__Dataset items__
--------------------
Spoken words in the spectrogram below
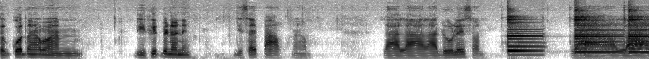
ต้องกดนะครับวันดีขึ้นไปหน่อยหนึงดีไซน์เปล่านะครับ ลาลาลาโดเลซอนลาลา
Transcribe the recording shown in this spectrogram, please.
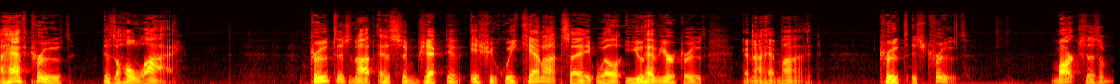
A half truth is a whole lie. Truth is not a subjective issue. We cannot say, well, you have your truth and I have mine. Truth is truth. Marxism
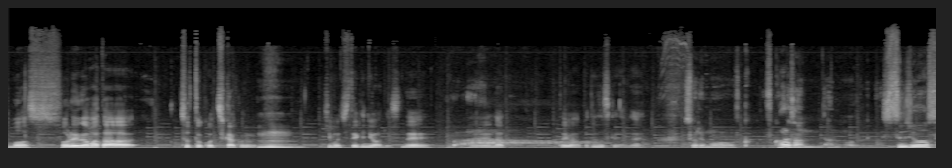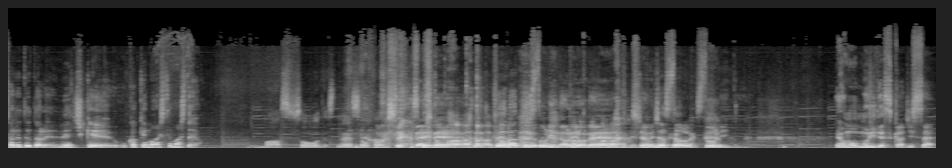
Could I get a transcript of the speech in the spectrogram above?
もうそれがまたちょっとこう近くうん気持ち的にはですね、うえわー。なったようなことですけどね。それもふ福原さんあの出場されてたら NHK 追っかけ回してましたよ。まあそうですね。そうかもしれない絶対ね。まあ 絶対なってストーリーになるよね。めちゃめちゃストーリーに。いやもう無理ですか実際。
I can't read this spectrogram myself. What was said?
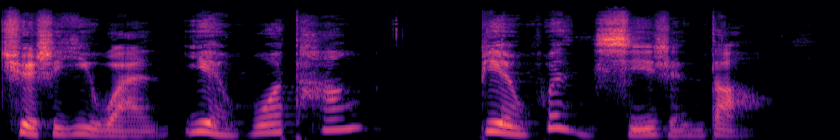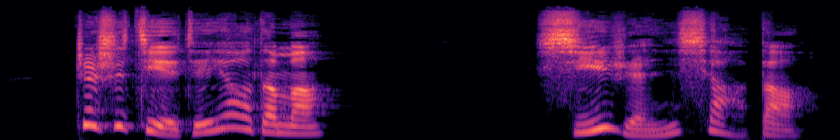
却是一碗燕窝汤，便问袭人道：“这是姐姐要的吗？”袭人笑道：“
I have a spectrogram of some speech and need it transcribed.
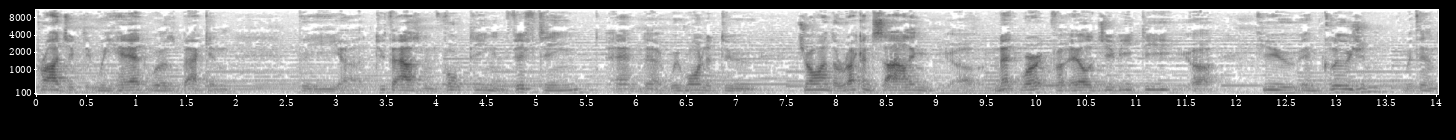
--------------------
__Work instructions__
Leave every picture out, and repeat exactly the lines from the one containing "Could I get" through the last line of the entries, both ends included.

__Result__
Could I get a transcript of the speech in the spectrogram above?
もうそれがまたちょっとこう近くうん気持ち的にはですね、うえわー。なったようなことですけどね。それもふ福原さんあの出場されてたら NHK 追っかけ回してましたよ。まあそうですね。そうかもしれない絶対ね。まあ 絶対なってストーリーになるよね。めちゃめちゃストーリーに。いやもう無理ですか実際。
I can't read this spectrogram myself. What was said?
却是一碗燕窝汤，便问袭人道：“这是姐姐要的吗？”袭人笑道：“
I have a spectrogram of some speech and need it transcribed.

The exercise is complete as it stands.